Exercise
Set down each line of the material that follows exactly, and leave its pictures out.
::: Records
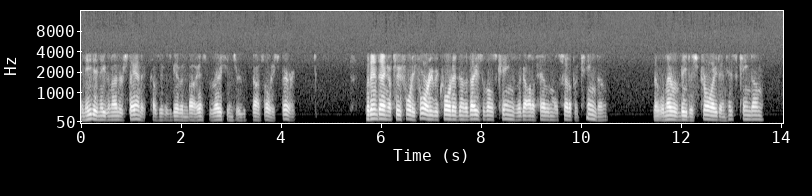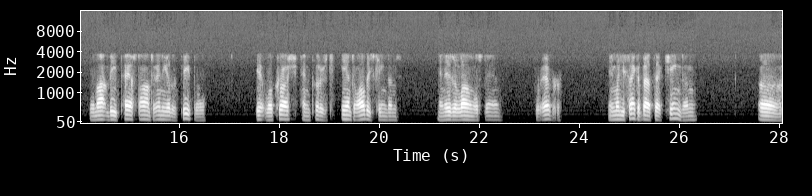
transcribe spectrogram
and he didn't even understand it because it was given by inspiration through God's Holy Spirit. But in Daniel 2:44, he recorded, "In the days of those kings, the God of heaven will set up a kingdom that will never be destroyed, and his kingdom will not be passed on to any other people. It will crush and put an end to all these kingdoms, and it alone will stand forever." And when you think about that kingdom, uh,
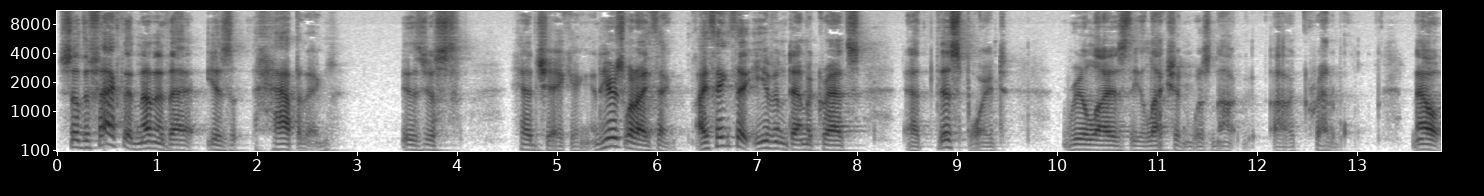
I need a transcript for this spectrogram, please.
so the fact that none of that is happening is just head shaking. And here's what I think I think that even Democrats at this point realized the election was not uh, credible. Now,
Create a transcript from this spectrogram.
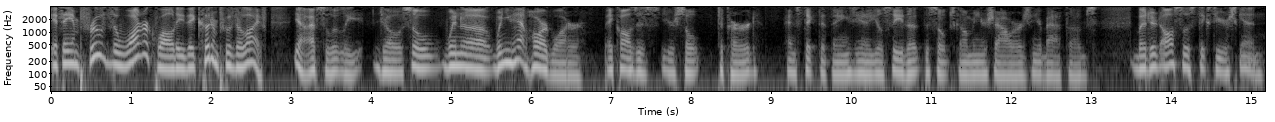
If they improve the water quality, they could improve their life. Yeah, absolutely, Joe. So when uh, when you have hard water, it causes your soap to curd and stick to things. You know, you'll see the the soaps come in your showers and your bathtubs, but it also sticks to your skin.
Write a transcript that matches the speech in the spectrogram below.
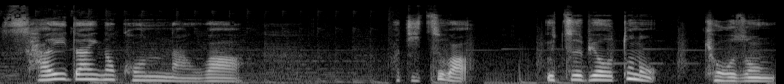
最大の困難は実はうつ病との共存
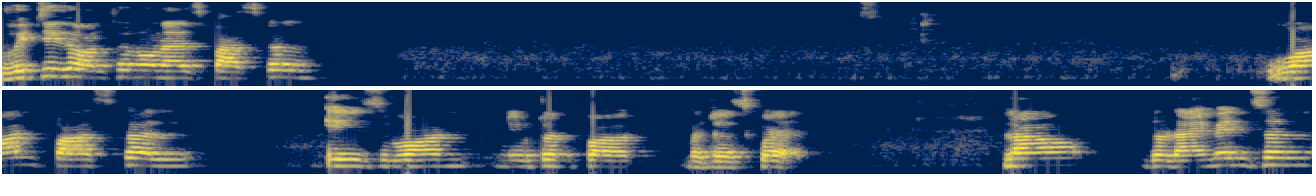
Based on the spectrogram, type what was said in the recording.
which is also known as Pascal. 1 Pascal is 1 Newton per meter square. Now the dimension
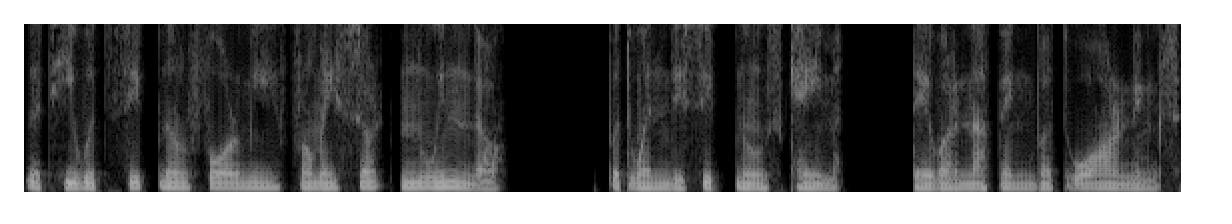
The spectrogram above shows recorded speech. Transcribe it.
that he would signal for me from a certain window, but when the signals came, they were nothing but warnings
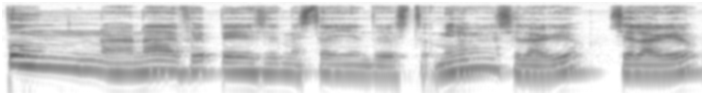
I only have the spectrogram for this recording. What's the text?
¡Pum! Nada de FPS me está yendo esto. Mira, se lagueó, se lagueó.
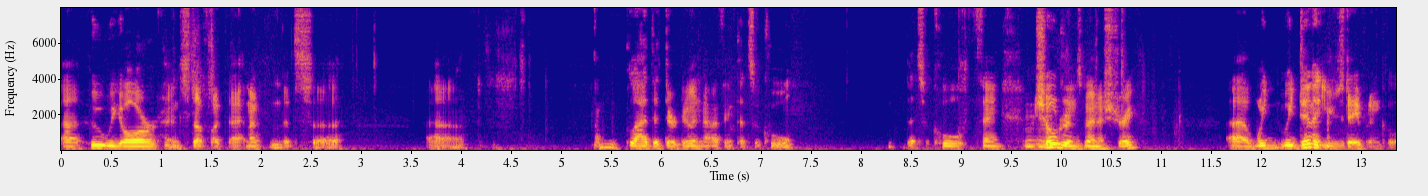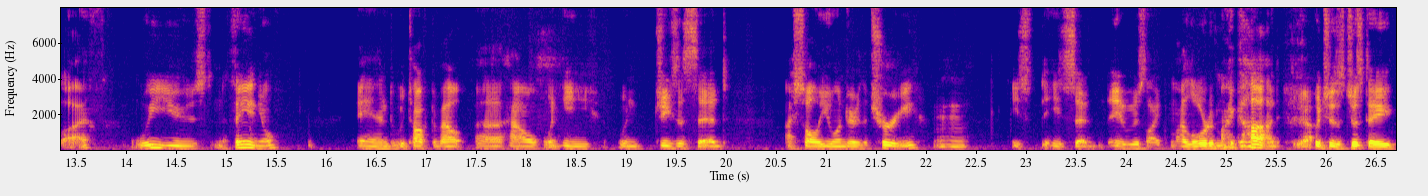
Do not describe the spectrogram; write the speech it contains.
uh, who we are, and stuff like that. And I, that's uh, uh, I'm glad that they're doing that. I think that's a cool that's a cool thing Mhm. children's ministry, uh, we we didn't use David and Goliath. We used Nathaniel, and we talked about uh, how when he when Jesus said, "I saw you under the tree," Mhm. he he said it was like my Lord and my God, Yeah. which is just a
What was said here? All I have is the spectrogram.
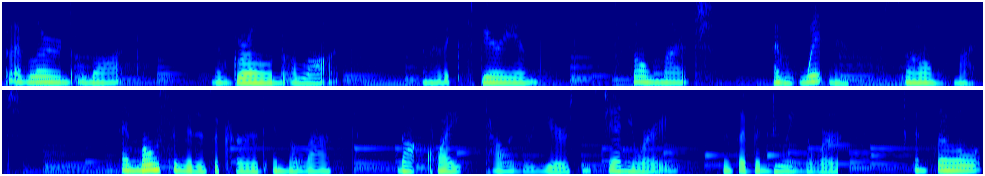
But I've learned a lot and I've grown a lot and I've experienced so much. I've witnessed so much. And most of it has occurred in the last not quite calendar year since January, since I've been doing the work. And so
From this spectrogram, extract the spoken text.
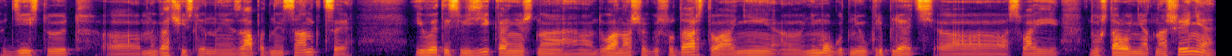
действуют а, многочисленные западные санкции. И в этой связи, конечно, два наших государства, они э, не могут не укреплять э, свои двусторонние отношения.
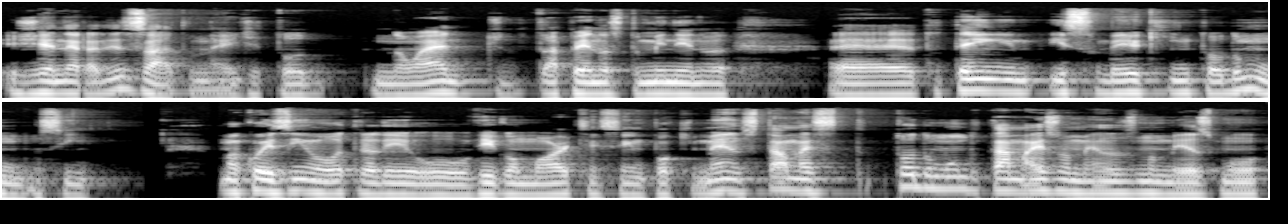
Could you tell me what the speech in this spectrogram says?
generalizado, né? De todo, não é apenas do menino. É, tu tem isso meio que em todo mundo, assim uma coisinha ou outra ali, o Viggo Mortensen um pouquinho menos tal, mas todo mundo tá mais ou menos no mesmo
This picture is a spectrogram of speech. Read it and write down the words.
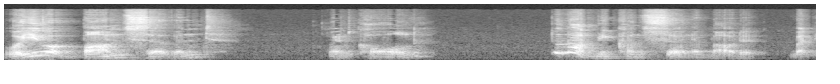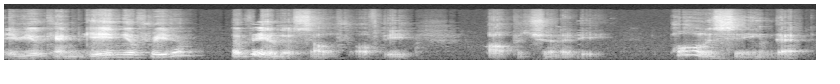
Were you a bond servant when called? Do not be concerned about it, but if you can gain your freedom, avail yourself of the opportunity. Paul is saying that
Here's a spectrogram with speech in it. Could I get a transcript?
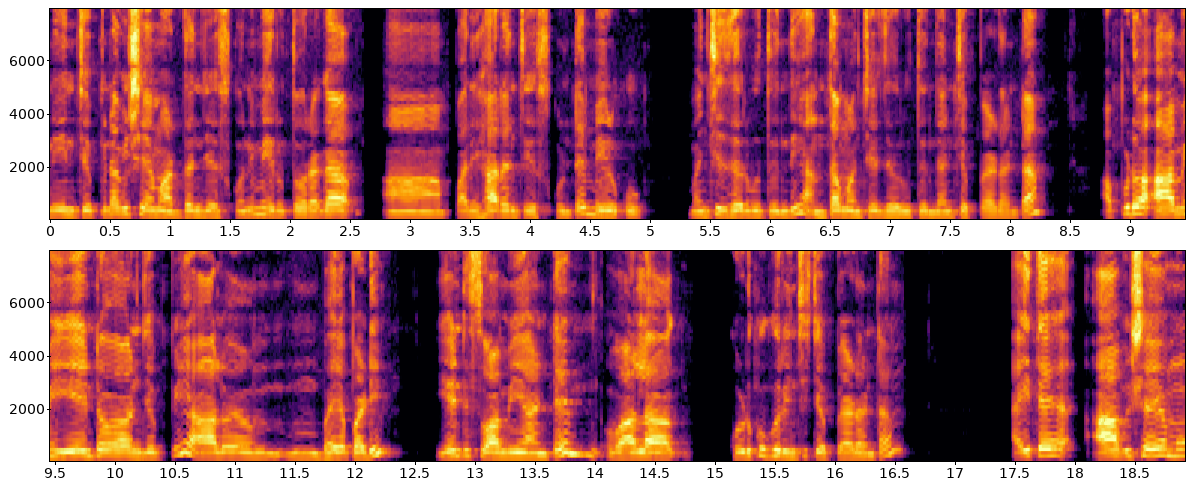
నేను చెప్పిన విషయం అర్థం చేసుకొని మీరు త్వరగా పరిహారం చేసుకుంటే మీకు మంచి జరుగుతుంది. అంతా మంచి జరుగుతుంది అని చెప్పాడంట. అప్పుడు ఆమె ఏంటో అని చెప్పి ఆలో భయపడి ఏంటి స్వామి అంటే వాళ్ళ కొడుకు గురించి చెప్పాడంట. అయితే ఆ విషయము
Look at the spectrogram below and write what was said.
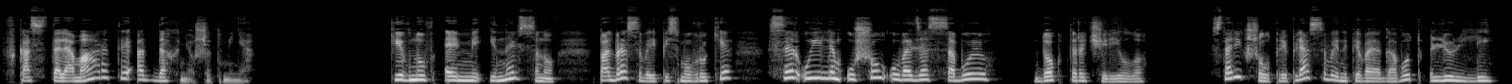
В Кастелямара ты отдохнешь от меня. Кивнув Эмми и Нельсону, подбрасывая письмо в руке, сэр Уильям ушел, уводя с собою доктора Чирилло. Старик шел, приплясывая, напевая гавот «Люли»,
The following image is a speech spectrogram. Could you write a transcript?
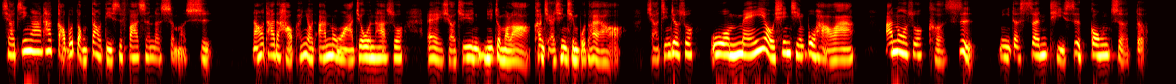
小金啊，他搞不懂到底是发生了什么事。然后他的好朋友阿诺啊，就问他说：“哎，小金，你怎么啦？看起来心情不太好。”小金就说：“我没有心情不好啊。”阿诺说：“可是你的身体是弓着的，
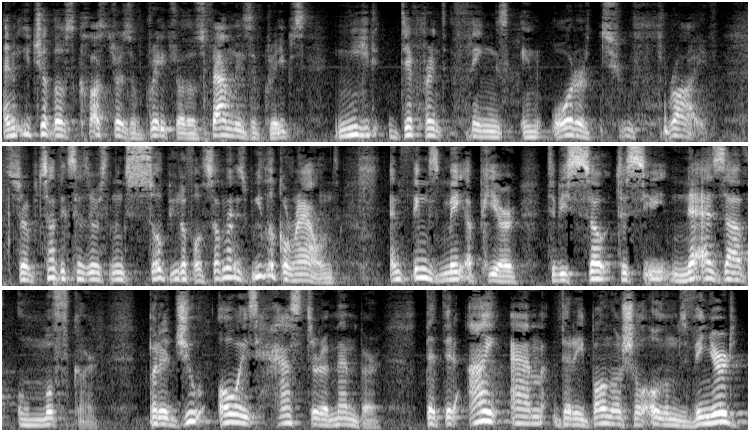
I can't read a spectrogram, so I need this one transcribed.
And each of those clusters of grapes or those families of grapes need different things in order to thrive. So Tzaddik says there's something so beautiful. Sometimes we look around and things may appear to be so, to see ne'ezav umufkar. But a Jew always has to remember that, that I am the Ribono Shel Olam's vineyard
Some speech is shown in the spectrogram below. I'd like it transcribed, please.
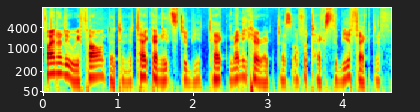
Finally, we found that an attacker needs to be attack many characters of attacks to be effective.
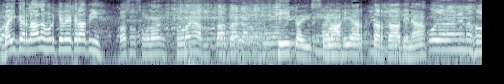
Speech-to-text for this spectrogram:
ਬਾਈ ਗਰਲਾਲ ਹੁਣ ਕਿਵੇਂ ਕਰਾਤੀ? ਬਸ 16 16000 ਕਰਦਾ ਕਰਦਾ ਠੀਕ ਆ ਜੀ 16000 ਤਰਦਾ ਦੇਣਾ। ਉਹ ਯਾਰ ਐਵੇਂ ਨਾ 100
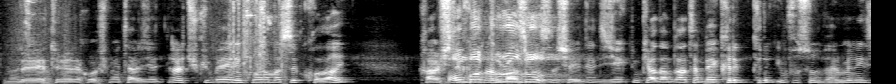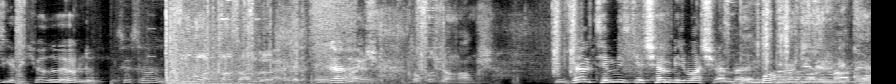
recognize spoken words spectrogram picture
Tünel B tünele koşmayı tercih ettiler. Çünkü B'nin koruması kolay. Karşı Bomba takımdan kuruldu. basması şeydi. Diyecektim ki adam zaten B kırık kırık infosunu vermeniz gerekiyordu. Öldü. Ses var mı? Zula kazandı. Güzel Evet, maç. 9 can kalmış. Güzel temiz geçen bir maç. Ben böyle Bomba bölgelerini abi. koru.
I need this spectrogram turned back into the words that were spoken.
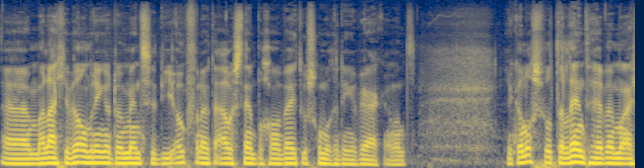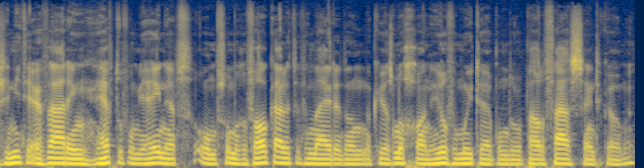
Ehm, maar laat je wel omringen door mensen die ook vanuit de oude stempel gewoon weten hoe sommige dingen werken. Want je kan nog zoveel talent hebben, maar als je niet de ervaring hebt of om je heen hebt om sommige valkuilen te vermijden, dan, kun je alsnog gewoon heel veel moeite hebben om door bepaalde fases heen te komen.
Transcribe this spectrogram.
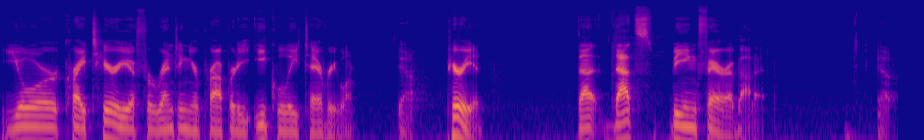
your criteria for renting your property equally to everyone. Period. That that's being fair about it. Yep.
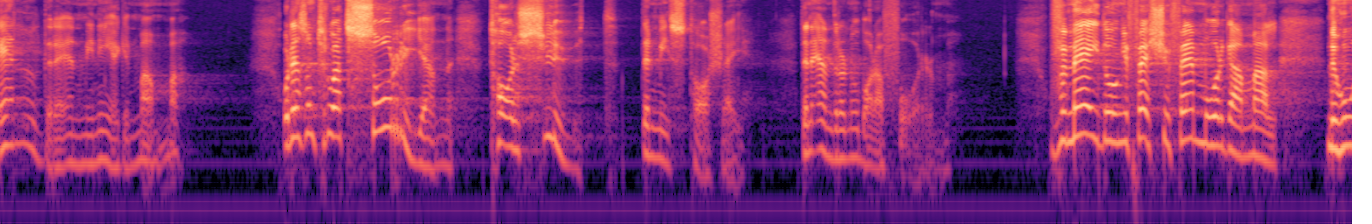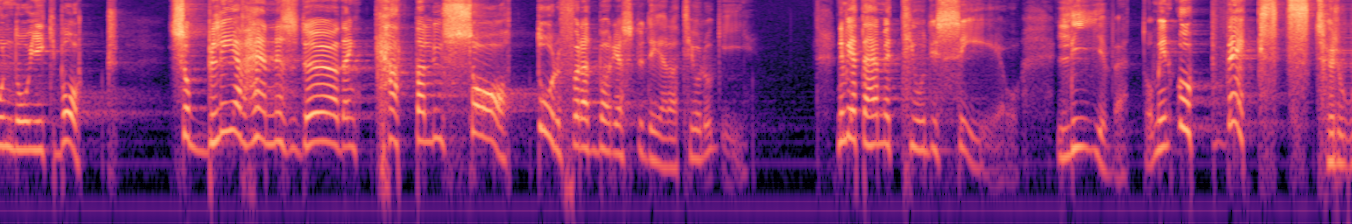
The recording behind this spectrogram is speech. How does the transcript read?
Äldre än min egen mamma. Och den som tror att sorgen tar slut, den misstar sig. Den ändrar nog bara form. Och för mig då ungefär 25 år gammal, när hon då gick bort, så blev hennes död en katalysator för att börja studera teologi. Ni vet det här med teodicé och livet och min uppväxtstro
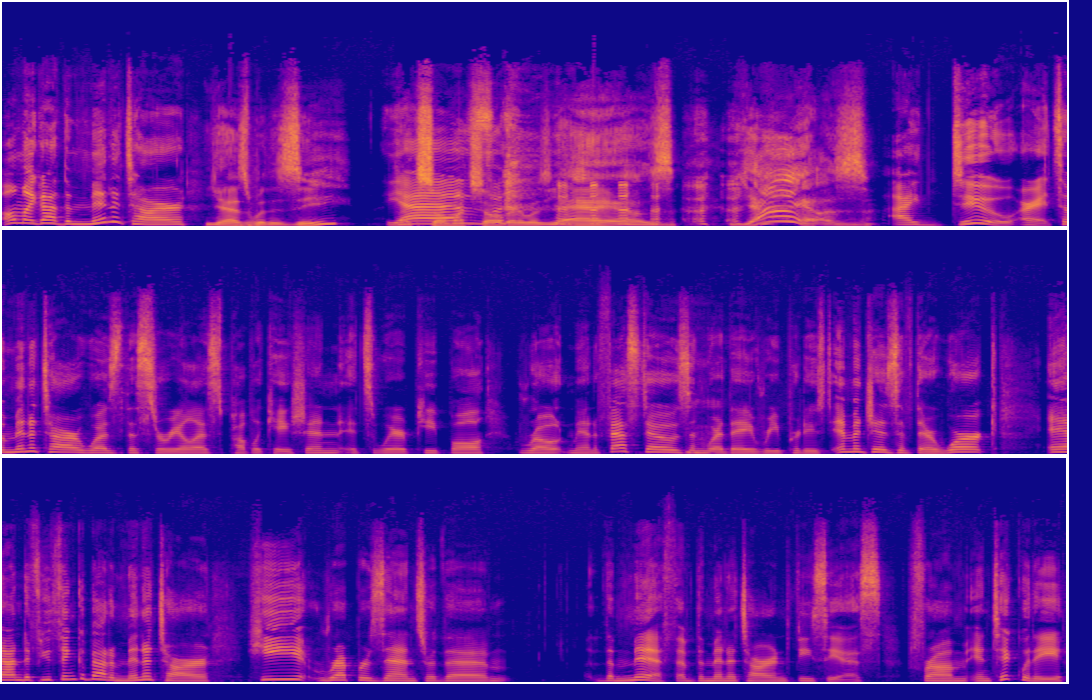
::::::
Exercise answer
transcribe spectrogram
and he didn't even understand it because it was given by inspiration through God's Holy Spirit. But in Daniel 2:44, he recorded, "In the days of those kings, the God of heaven will set up a kingdom that will never be destroyed, and his kingdom will not be passed on to any other people. It will crush and put an end to all these kingdoms, and it alone will stand forever." And when you think about that kingdom, uh,
I need a transcript for this spectrogram, please.
so the fact that none of that is happening is just head shaking. And here's what I think I think that even Democrats at this point realized the election was not uh, credible. Now,
Create a transcript from this spectrogram.
If they improve the water quality, they could improve their life. Yeah, absolutely, Joe. So when uh, when you have hard water, it causes your soap to curd and stick to things. You know, you'll see the the soaps come in your showers and your bathtubs, but it also sticks to your skin.
Write a transcript that matches the speech in the spectrogram below.
最大の困難は実はうつ病との共存
Based on the spectrogram, type what was said in the recording.
which is also known as Pascal. 1 Pascal is 1 Newton per meter square. Now the dimension
The spectrogram above shows recorded speech. Transcribe it.
that he would signal for me from a certain window, but when the signals came, they were nothing but warnings
I only have the spectrogram for this recording. What's the text?
¡Pum! Nada de FPS me está yendo esto. Mira, se lagueó, se lagueó.
Do not describe the spectrogram; write the speech it contains.
uh, who we are, and stuff like that. And I, that's uh, uh, I'm glad that they're doing that. I think that's a cool that's a cool thing Mhm. children's ministry, uh, we we didn't use David and Goliath. We used Nathaniel, and we talked about uh, how when he when Jesus said, "I saw you under the tree," Mhm. he he said it was like my Lord and my God, Yeah. which is just a
What was said here? All I have is the spectrogram.
But I've learned a lot and I've grown a lot and I've experienced so much. I've witnessed so much. And most of it has occurred in the last not quite calendar year since January, since I've been doing the work. And so
From this spectrogram, extract the spoken text.
действуют а, многочисленные западные санкции. И в этой связи, конечно, два наших государства, они э, не могут не укреплять э, свои двусторонние отношения.
Could you tell me what the speech in this spectrogram says?
generalizado, né? De todo, não é apenas do menino. É, tu tem isso meio que em todo mundo, assim uma coisinha ou outra ali, o Viggo Mortensen um pouquinho menos tal, mas todo mundo tá mais ou menos no mesmo
This picture is a spectrogram of speech. Read it and write down the words.
Were you a bond servant when called? Do not be concerned about it, but if you can gain your freedom, avail yourself of the opportunity. Paul is saying that
Here's a spectrogram with speech in it. Could I get a transcript?
నేను చెప్పిన విషయం అర్థం చేసుకొని మీరు త్వరగా పరిహారం చేసుకుంటే మీకు మంచి జరుగుతుంది. అంతా మంచి జరుగుతుంది అని చెప్పాడంట. అప్పుడు ఆమె ఏంటో అని చెప్పి ఆలో భయపడి ఏంటి స్వామి అంటే వాళ్ళ కొడుకు గురించి చెప్పాడంట. అయితే ఆ విషయము
Look at the spectrogram below and write what was said.
В Кастелямара ты отдохнешь от меня. Кивнув Эмми и Нельсону, подбрасывая письмо в руке, сэр Уильям ушел, уводя с собою доктора Чирилло. Старик шел, приплясывая, напевая гавот «Люли»,
The following image is a speech spectrogram. Could you write a transcript?
小金啊，他搞不懂到底是发生了什么事。然后他的好朋友阿诺啊，就问他说：“哎，小金，你怎么啦？看起来心情不太好。”小金就说：“我没有心情不好啊。”阿诺说：“可是你的身体是弓着的，
I can't read a spectrogram, so I need this one transcribed.
And each of those clusters of grapes or those families of grapes need different things in order to thrive. So Tzaddik says there's something so beautiful. Sometimes we look around and things may appear to be so, to see ne'ezav umufkar. But a Jew always has to remember that, that I am the Ribono Shel Olam's vineyard
Some speech is shown in the spectrogram below. I'd like it transcribed, please.
Finally, we found that an attacker needs to be attack many characters of attacks to be effective.
Speech-to-text for this spectrogram:
ਬਾਈ ਗਰਲਾਲ ਹੁਣ ਕਿਵੇਂ ਕਰਾਤੀ? ਬਸ 16 16000 ਕਰਦਾ ਕਰਦਾ ਠੀਕ ਆ ਜੀ 16000 ਤਰਦਾ ਦੇਣਾ। ਉਹ ਯਾਰ ਐਵੇਂ ਨਾ 100
recognize spoken words spectrogram picture
Tünel B tünele koşmayı tercih ettiler. Çünkü B'nin koruması kolay. Karşı Bomba takımdan kuruldu. basması şeydi. Diyecektim ki adam zaten B kırık kırık infosunu vermeniz gerekiyordu. Öldü. Ses var mı? Zula kazandı. Güzel Evet, maç. 9 can kalmış. Güzel temiz geçen bir maç. Ben böyle Bomba bölgelerini abi. koru.
I need this spectrogram turned back into the words that were spoken.
Ehm, maar laat je wel omringen door mensen die ook vanuit de oude stempel gewoon weten hoe sommige dingen werken. Want je kan nog zoveel talent hebben, maar als je niet de ervaring hebt of om je heen hebt om sommige valkuilen te vermijden, dan, kun je alsnog gewoon heel veel moeite hebben om door bepaalde fases heen te komen.
Transcribe this spectrogram.
your criteria for renting your property equally to everyone. Period. That that's being fair about it. Yep.
The recording behind this spectrogram is speech. How does the transcript read?
Äldre än min egen mamma. Och den som tror att sorgen tar slut, den misstar sig. Den ändrar nog bara form. Och för mig då ungefär 25 år gammal, när hon då gick bort, så blev hennes död en katalysator för att börja studera teologi. Ni vet det här med teodicé och livet och min uppväxtstro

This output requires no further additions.